“The sun was shining brightly ... when Sadie the Ladybug woke up ...”

Lew Cross read aloud in the Miller Elementary School classroom Thursday morning.

Hushed second-graders hung on every word.

So did their teachers.

“It was such a beautiful day, but she had a very sad feeling within her,” read Cross, 80.

Sadie’s sadness would vanish, the book’s storyline goes, when she found her life’s purpose.

A sadness accompanied Cross’s story telling, too.

“Sadie The Ladybug” was written by Jenny Cross, the oldest of Lew and Jeanne Cross’ three daughters.

She died six years ago, succumbing to injuries suffered in a one-car accident.

Jenny Cross was 48.

A 1974 University of Toledo graduate in elementary education, she wrote “Sadie The Ladybug” for a senior project.

Her idea came from a neighbor who imported ladybugs to eat a fungus infecting their elm trees, and the trees were saved.

The professor liked it so much he told Jenny to get it published.

She never did, but went on to teach first- and second-graders in the Toledo, Ohio, area.

“The book was in rough form, but she put it away and never thought about it,” said Lew Cross, a career educator himself in the Toledo schools. “It was expensive, she was a poor, underpaid teacher, and we didn’t have a lot of money.”

Then a few years after their daughter’s death, they decided to get the book published in her memory, the expense be hanged.

Cross has already read the book at several Manatee County elementary schools and donated it, telling them about the book’s inspiration, and hopes to do more.

“We think about Jenny every day,” he said. “She went through a very difficult time, but this helped us remember the good things.

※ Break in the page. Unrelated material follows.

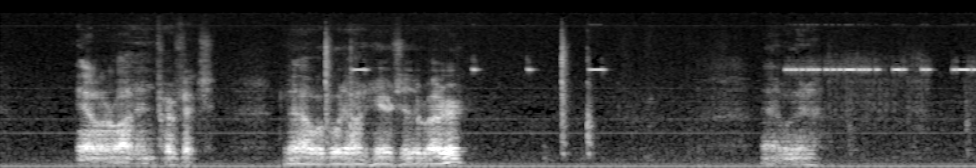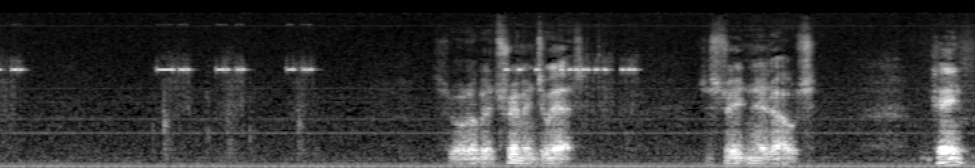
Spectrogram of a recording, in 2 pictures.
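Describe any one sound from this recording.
A man talks calmly, close by, in short bursts.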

It’s really a heartwarming experience to be able to share something she created with the different communities and children.”

His young audience at Miller was most receptive.

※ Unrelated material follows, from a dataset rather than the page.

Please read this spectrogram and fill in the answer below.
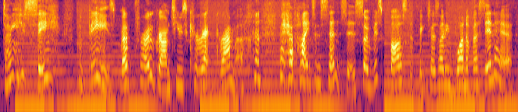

Perceptive, too.

“He can still think about his daughter and how long he had her,” said Jillian Pyle, 8, after Cross read and answered questions.

“I think it was sad she died, but it was happy she got to make a book,” said Hope Newman, 8.

“She was a good person,” said Jiyah McGrath, 7.

Teachers were touched by the book, its author’s legacy and their students reaction.

“To remember his daughter this way and how the children connected with it really moves you,” said Jan Jaudon, a teacher for 19 years.

“To make a connection like that with somebody else and his daughter is profound,” said Lauren Allen, a first-year teacher.

“Her love of children, her love of nature all came out in the story,” said Sara Hoover, who has taught more than 30 years. “The children were mesmerized.”

Everyone learned something, too.

Even some teachers.

“I didn’t know that about ladybugs,” said Lourdes Lindenauer, who has taught 10 years. “This was something new for all of us. What a beautiful story.”

Lew Cross can be reached at 795-4422.